• **ASSIGNED TASK**
When you copy the listing, skip the images and return each line verbatim.

* * *

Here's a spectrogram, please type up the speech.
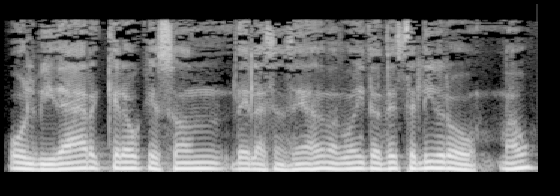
olvidar, creo que son de las enseñanzas más bonitas de este libro, Mau.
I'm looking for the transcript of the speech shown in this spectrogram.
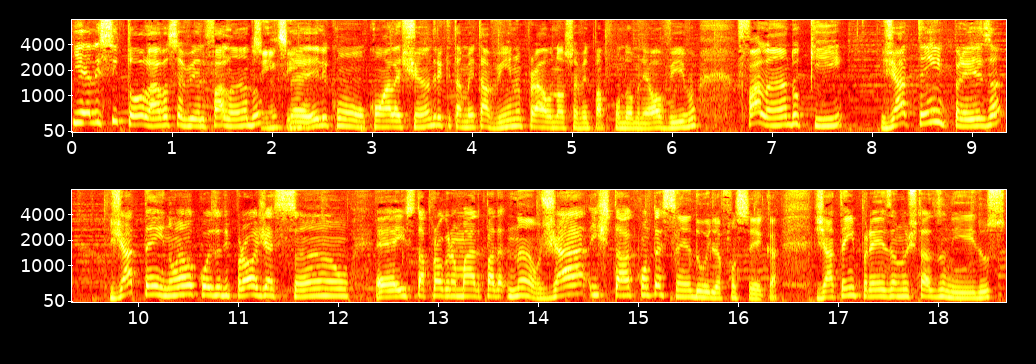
E ele citou lá, você viu ele falando. Sim, sim. né, ele com, com o Alexandre, que também tá vindo para o nosso evento Papo Condominial ao vivo, falando que já tem empresa. Já tem, não é uma coisa de projeção, é, isso está programado para. Não, já está acontecendo, William Fonseca. Já tem empresa nos Estados Unidos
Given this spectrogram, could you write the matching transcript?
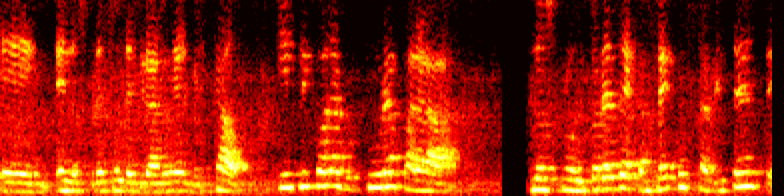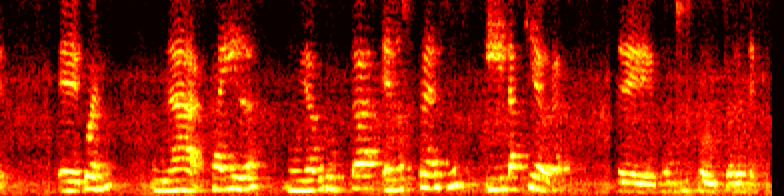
en los precios del grano en el mercado. ¿Qué implicó la ruptura para los productores de café costarricense? Eh, bueno, una caída muy abrupta en los precios y la quiebra de muchos productores de café.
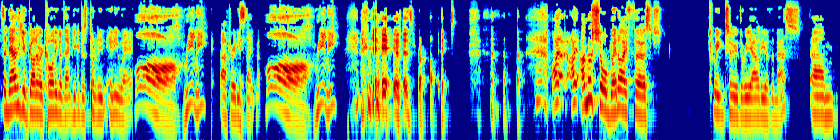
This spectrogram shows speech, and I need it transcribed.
So now that you've got a recording of that, you can just put it in anywhere Oh, really? after any statement. Oh, really? yeah, that's right. I, I, I'm not sure when I first twigged to the reality of the mass. Um,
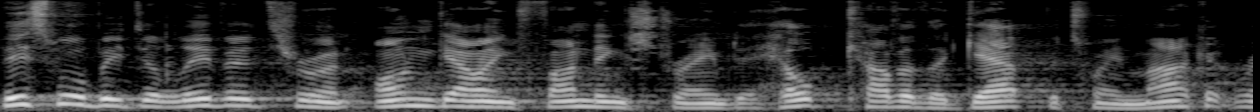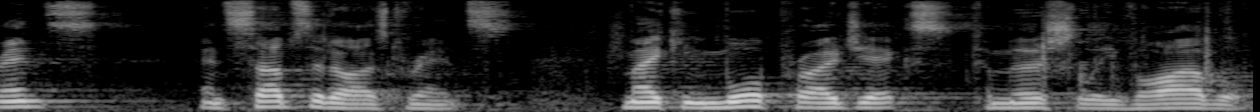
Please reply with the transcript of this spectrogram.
This will be delivered through an ongoing funding stream to help cover the gap between market rents and subsidised rents, making more projects commercially viable.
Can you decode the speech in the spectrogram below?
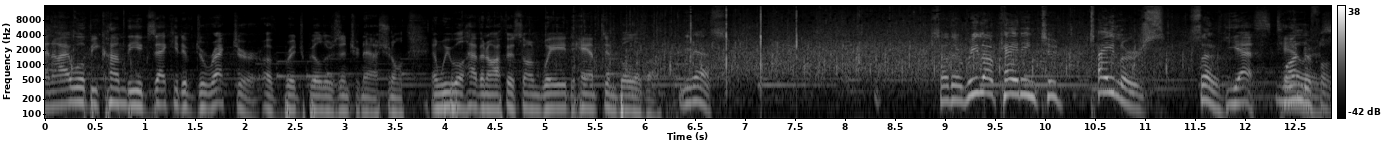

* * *

• **TASK RESPONSE**
Here's a spectrogram, please type up the speech.
olvidar, creo que son de las enseñanzas más bonitas de este libro, Mau.
I'm looking for the transcript of the speech shown in this spectrogram.
E ele citou lá, você viu ele falando. Sim, sim. né, ele com, com o Alexandre, que também tá vindo para o nosso evento Papo Condominial ao vivo, falando que já tem empresa. Já tem, não é uma coisa de projeção, é, isso está programado para. Não, já está acontecendo, William Fonseca. Já tem empresa nos Estados Unidos
Given this spectrogram, could you write the matching transcript?
en los precios del grano en el mercado. ¿Qué implicó la ruptura para los productores de café costarricense? Eh, bueno, una caída muy abrupta en los precios y la quiebra de muchos productores de café.
This spectrogram shows speech, and I need it transcribed.
So now that you've got a recording of that, you can just put it in anywhere Oh, really? after any statement. Oh, really? yeah, that's right. I, I, I'm not sure when I first twigged to the reality of the mass. Um,
Please reply with the transcript of this spectrogram.
This will be delivered through an ongoing funding stream to help cover the gap between market rents and subsidised rents, making more projects commercially viable.
Can you decode the speech in the spectrogram below?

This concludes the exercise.